“I don’t know about that,” Mrs. Byron said. “I think we would have heard about it if they were having a fight.”
“Hear about it from whom?” Seth asked. “It’s not like Melisa is going to tell us and what we saw was Jeff’s way of telling us.”
“Hopefully you’re right,” Mrs. Byron said. “I would hate to see something happen to them.”
“The kids are right,” Mr. Byron agreed. “Mel and Jeff just had a fight and they’re still working it out. The best thing that we can do is give them some space. Well, dinner’s ready and there’s no sense in going hungry. Let’s eat.”
Seth wanted to share the confidence of his father that nothing was seriously wrong, but as he thought about it over dinner, the more he couldn’t convince himself. He and Jeff might be several year apart in age, but they didn’t hide things from each other. Jeff and Melisa had had fights in the past, and Jeff had always told Seth about them. This time something was different and it made him uneasy. He glanced at his sister across the dining room table and saw worry on her face. Either she had something on her mind that he didn’t know about or she wasn’t nearly as confident about Jeff and Mel as she had sounded earlier. Did she know something that she wasn’t saying? He’d ask her later when mom and dad weren’t around.
Jeff shut the door behind him as he left the house and stepped out into the cold. The temperature had dropped, and the wind had picked up. It looked like it might snow; that would be just his luck. He wished that he hadn’t left his coat at the church and folded his arms tight against his chest to conserve heat.
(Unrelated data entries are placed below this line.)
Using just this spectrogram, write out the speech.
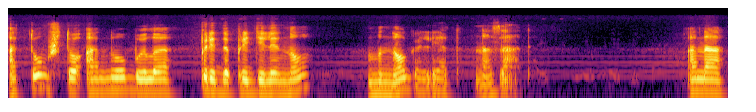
о том, что оно было предопределено много лет назад. Она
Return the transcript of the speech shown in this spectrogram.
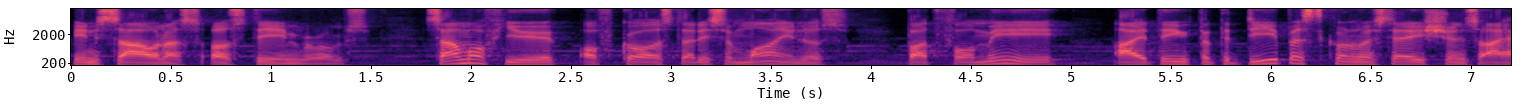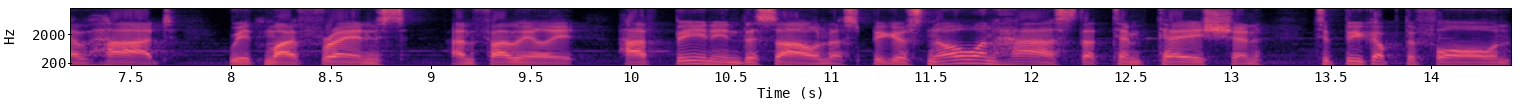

He started walking towards the large tree in the back corner of the yard, the tree that still had his old tree house in it. Bob bounded up to him again with his ball, but almost immediately sensed his master’s mood. The dog stopped running and followed at Jeff’s heels.
When he reached the tree, Jeff climbed the short ladder and stuck his head up into the small room above it, a room that had clearly shrunk with time. He used to be able to fit in the house with plenty of room to spare, but now he wasn’t certain that he would even be able to fit through the entrance. With a sigh, he dropped to the ground and sat with his back against the tree. Bob lay down next to him and rested his head on his knees.
Jeff absentmindedly stroked the dog’s fur and looked up at the wooden structure above him. This was where he had always come to think when he was younger. Sitting on the ground underneath it would have to be good enough this time. The dog was certainly helping and he wouldn’t have been able to get up into the tree house. That was a bonus that he had not had the benefit of in the past. Bob whined and looked up at Jeff, but he was already lost in thought, trying to figure out what had happened.
He and Mel had fought in the past, but not like this. In all honesty, he wasn’t even certain what it was about, only that she was very mad at him. But it wasn’t anger, was it? When he had last talked to her, she had a hurt expression. Or maybe it was just sad. Probably hurt given the way that they had argued. The worst part was that he had no idea what it was that he had done to warrant this. He hadn’t cheated on her, he’d be an idiot to do so, nor had he ignored her or done anything else. So what was it that could have caused her reaction?
Snow started to fall and gather on his head and arms. Once again he was reminded of his utter lack of warm clothing and started to pace back and forth to keep warm. Bob stayed on the ground but followed Jeff with his eyes. This went on for a long time.
Jeff was so lost in thought that he was covered in a light dusting of snow before he came to himself. The cold had numbed his limbs and extremities, and he knew that he would have to go inside or suffer hypothermia or frostbite. He looked to where Bob had been laying but the dog was too smart to still be there. No doubt he was in his doghouse where it was warm. Jeff turned and headed toward the house.